Segment Start: RECORDS PROVIDED
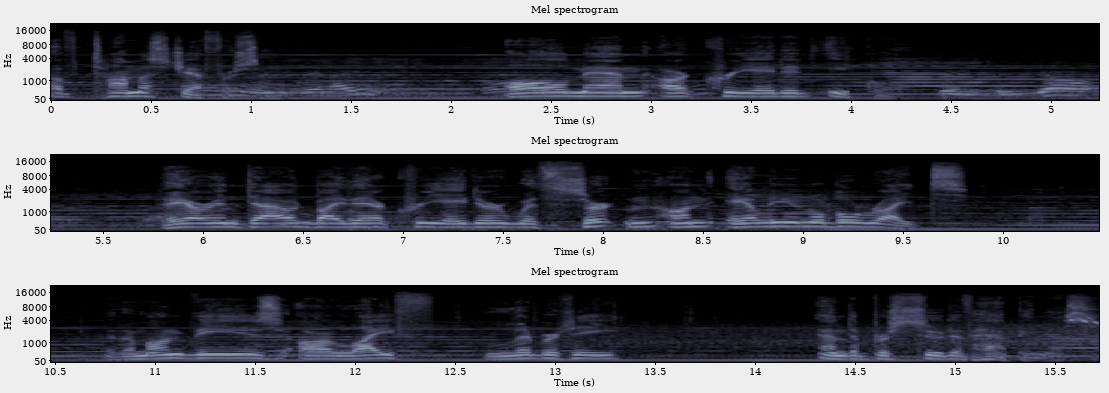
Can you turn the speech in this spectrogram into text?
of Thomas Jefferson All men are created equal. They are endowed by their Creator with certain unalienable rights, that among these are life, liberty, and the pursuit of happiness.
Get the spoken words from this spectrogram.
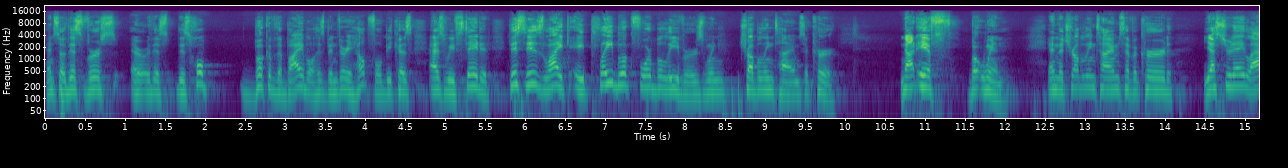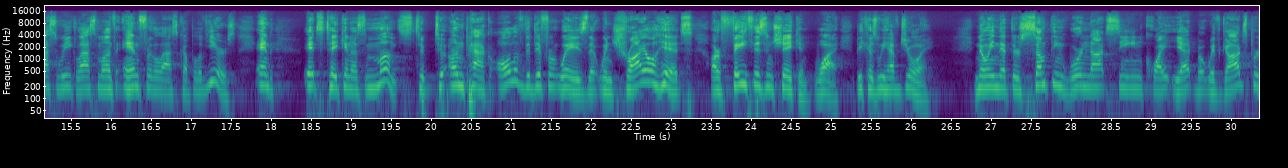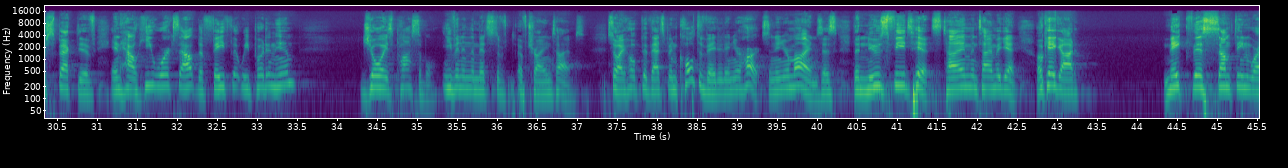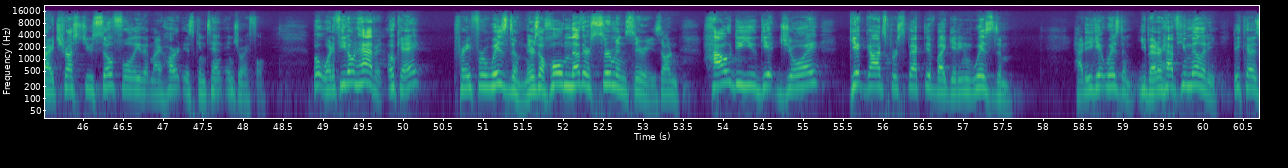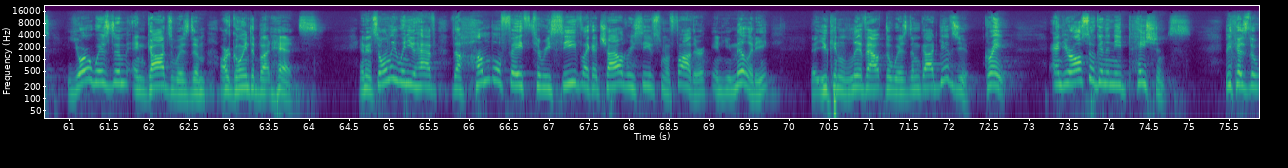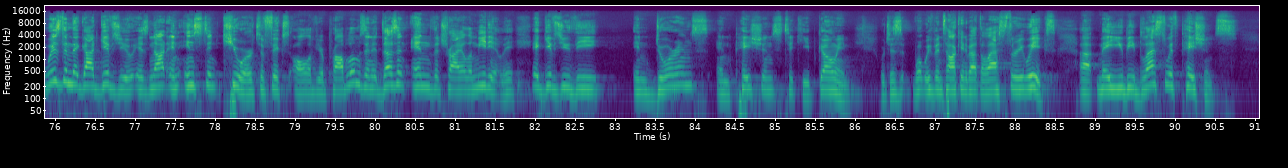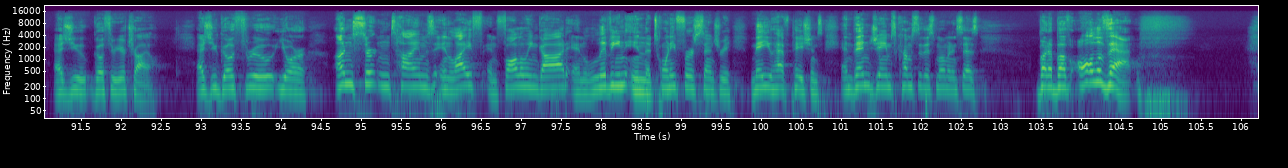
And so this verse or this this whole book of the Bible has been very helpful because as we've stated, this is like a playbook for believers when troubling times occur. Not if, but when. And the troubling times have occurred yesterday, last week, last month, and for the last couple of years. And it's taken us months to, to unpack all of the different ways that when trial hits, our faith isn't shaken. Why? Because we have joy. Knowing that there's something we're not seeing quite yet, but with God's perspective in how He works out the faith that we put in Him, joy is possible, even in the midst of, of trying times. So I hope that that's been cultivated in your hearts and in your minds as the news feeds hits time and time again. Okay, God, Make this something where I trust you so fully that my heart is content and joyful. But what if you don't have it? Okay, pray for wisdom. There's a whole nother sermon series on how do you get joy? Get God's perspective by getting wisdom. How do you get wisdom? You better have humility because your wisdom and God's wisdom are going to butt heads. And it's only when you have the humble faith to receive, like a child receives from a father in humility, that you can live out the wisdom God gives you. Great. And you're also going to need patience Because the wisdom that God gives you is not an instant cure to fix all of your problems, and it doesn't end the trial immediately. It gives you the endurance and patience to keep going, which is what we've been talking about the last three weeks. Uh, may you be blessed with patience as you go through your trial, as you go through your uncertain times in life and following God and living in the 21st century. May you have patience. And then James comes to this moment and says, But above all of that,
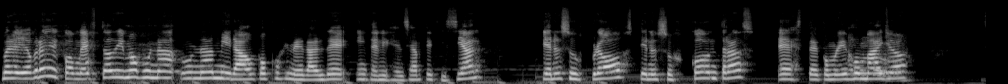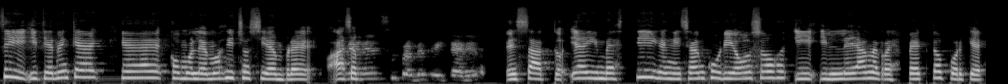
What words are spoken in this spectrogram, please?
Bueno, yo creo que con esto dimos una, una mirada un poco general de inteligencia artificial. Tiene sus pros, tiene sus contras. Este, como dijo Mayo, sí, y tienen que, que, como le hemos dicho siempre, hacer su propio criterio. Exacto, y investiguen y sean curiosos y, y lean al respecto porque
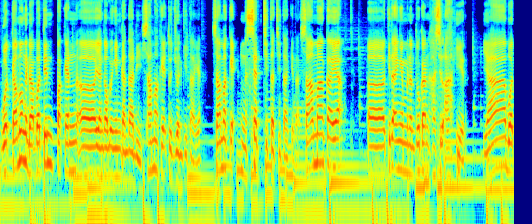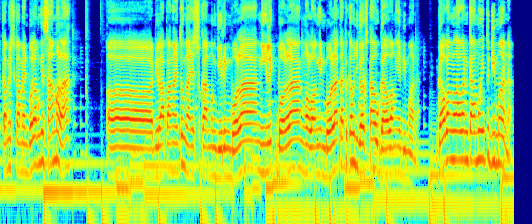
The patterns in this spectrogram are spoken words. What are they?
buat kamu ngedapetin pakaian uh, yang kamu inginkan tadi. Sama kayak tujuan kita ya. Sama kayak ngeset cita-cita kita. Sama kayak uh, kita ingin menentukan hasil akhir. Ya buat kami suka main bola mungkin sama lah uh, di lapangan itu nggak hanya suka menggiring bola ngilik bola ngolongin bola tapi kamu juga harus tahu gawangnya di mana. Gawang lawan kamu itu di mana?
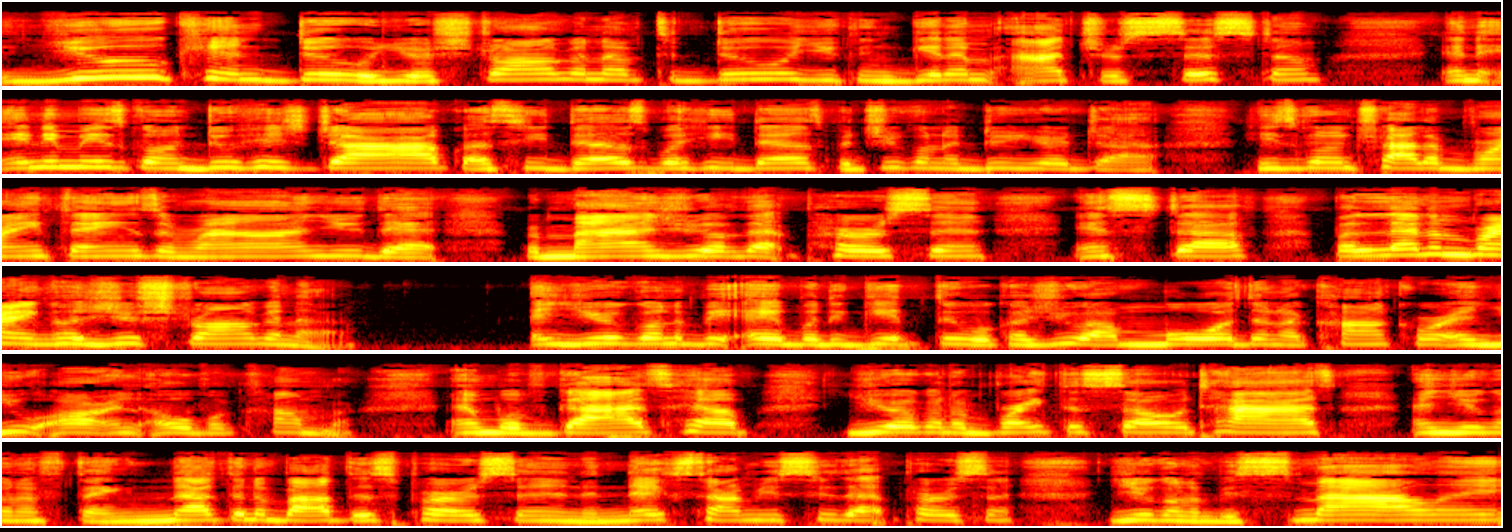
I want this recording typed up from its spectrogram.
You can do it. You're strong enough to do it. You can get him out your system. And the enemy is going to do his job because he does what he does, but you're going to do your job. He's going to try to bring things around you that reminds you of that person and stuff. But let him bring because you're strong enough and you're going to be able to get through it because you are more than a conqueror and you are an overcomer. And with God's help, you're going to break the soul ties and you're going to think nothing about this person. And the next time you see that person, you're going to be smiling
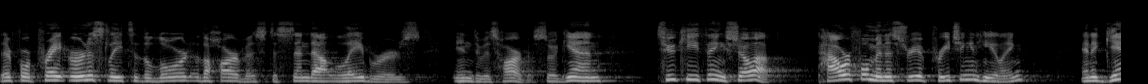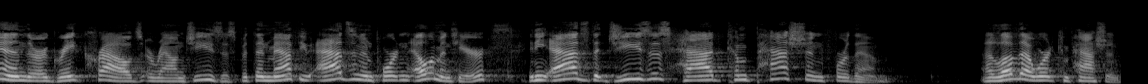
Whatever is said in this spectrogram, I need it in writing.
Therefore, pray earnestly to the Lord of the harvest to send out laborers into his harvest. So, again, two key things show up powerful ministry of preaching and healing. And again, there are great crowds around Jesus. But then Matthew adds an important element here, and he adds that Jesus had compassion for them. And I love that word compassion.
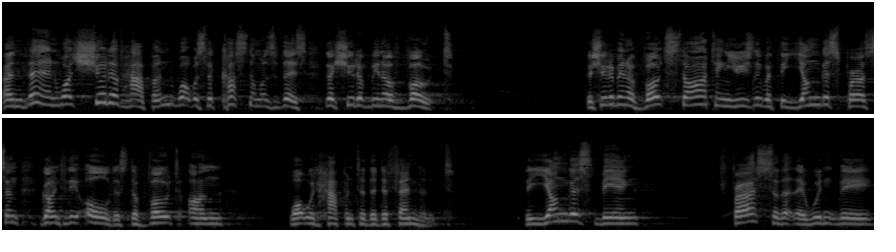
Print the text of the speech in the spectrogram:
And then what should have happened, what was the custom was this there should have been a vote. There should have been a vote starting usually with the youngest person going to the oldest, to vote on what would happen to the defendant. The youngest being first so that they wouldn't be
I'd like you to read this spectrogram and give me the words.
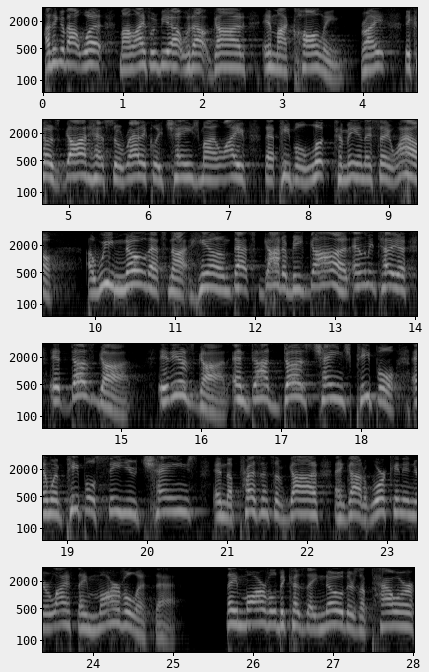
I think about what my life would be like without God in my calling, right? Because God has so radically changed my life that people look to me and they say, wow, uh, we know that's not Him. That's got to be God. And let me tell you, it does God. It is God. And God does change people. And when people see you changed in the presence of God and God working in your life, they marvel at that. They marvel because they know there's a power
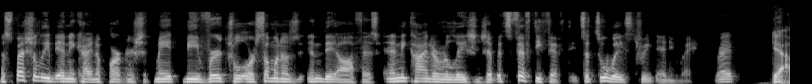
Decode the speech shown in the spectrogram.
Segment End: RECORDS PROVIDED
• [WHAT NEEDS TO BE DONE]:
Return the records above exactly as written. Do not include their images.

• [WORKED SOLUTION]:
Can you turn the speech in this spectrogram into text?
of Thomas Jefferson All men are created equal. They are endowed by their Creator with certain unalienable rights, that among these are life, liberty, and the pursuit of happiness.
Get the spoken words from this spectrogram.
And so this verse or this this whole book of the Bible has been very helpful because as we've stated, this is like a playbook for believers when troubling times occur. Not if, but when. And the troubling times have occurred yesterday, last week, last month, and for the last couple of years. And it's taken us months to, to unpack all of the different ways that when trial hits, our faith isn't shaken. Why? Because we have joy. Knowing that there's something we're not seeing quite yet, but with God's perspective in how He works out the faith that we put in Him, joy is possible, even in the midst of, of trying times. So I hope that that's been cultivated in your hearts and in your minds as the news feeds hits time and time again. Okay, God, Make this something where I trust you so fully that my heart is content and joyful. But what if you don't have it? Okay, pray for wisdom. There's a whole nother sermon series on how do you get joy? Get God's perspective by getting wisdom. How do you get wisdom? You better have humility because your wisdom and God's wisdom are going to butt heads. And it's only when you have the humble faith to receive, like a child receives from a father in humility, that you can live out the wisdom God gives you. Great. And you're also going to need patience Because the wisdom that God gives you is not an instant cure to fix all of your problems, and it doesn't end the trial immediately. It gives you the endurance and patience to keep going, which is what we've been talking about the last three weeks. Uh, may you be blessed with patience as you go through your trial, as you go through your uncertain times in life and following God and living in the 21st century. May you have patience. And then James comes to this moment and says, But above all of that,
What words are spoken in this spectrogram, please?
Bueno, yo creo que con esto dimos una, una mirada un poco general de inteligencia artificial. Tiene sus pros, tiene sus contras. Este, como dijo Mayo, sí, y tienen que, que, como le hemos dicho siempre, hacer su propio criterio. Exacto, y investiguen y sean curiosos y, y lean al respecto porque
The patterns in this spectrogram are spoken words. What are they?
buat kamu ngedapetin pakaian uh, yang kamu inginkan tadi. Sama kayak tujuan kita ya. Sama kayak ngeset cita-cita kita. Sama kayak uh, kita ingin menentukan hasil akhir. Ya buat kami suka main bola mungkin sama lah uh, di lapangan itu nggak hanya suka menggiring bola ngilik bola ngolongin bola tapi kamu juga harus tahu gawangnya di mana. Gawang lawan kamu itu di mana?
I want this recording typed up from its spectrogram.
You can do it. You're strong enough to do it. You can get him out your system. And the enemy is going to do his job because he does what he does, but you're going to do your job. He's going to try to bring things around you that reminds you of that person and stuff. But let him bring because you're strong enough and you're going to be able to get through it because you are more than a conqueror and you are an overcomer. And with God's help, you're going to break the soul ties and you're going to think nothing about this person. And the next time you see that person, you're going to be smiling
Whatever is said in this spectrogram, I need it in writing.
Therefore, pray earnestly to the Lord of the harvest to send out laborers into his harvest. So, again, two key things show up powerful ministry of preaching and healing. And again, there are great crowds around Jesus. But then Matthew adds an important element here, and he adds that Jesus had compassion for them. And I love that word compassion.
Print the text of the speech in the spectrogram:
And then what should have happened, what was the custom was this there should have been a vote. There should have been a vote starting usually with the youngest person going to the oldest, to vote on what would happen to the defendant. The youngest being first so that they wouldn't be
I'd like you to read this spectrogram and give me the words.
I think about what my life would be like without God in my calling, right? Because God has so radically changed my life that people look to me and they say, wow, uh, we know that's not Him. That's got to be God. And let me tell you, it does God. It is God. And God does change people. And when people see you changed in the presence of God and God working in your life, they marvel at that. They marvel because they know there's a power
Decode the speech shown in the spectrogram.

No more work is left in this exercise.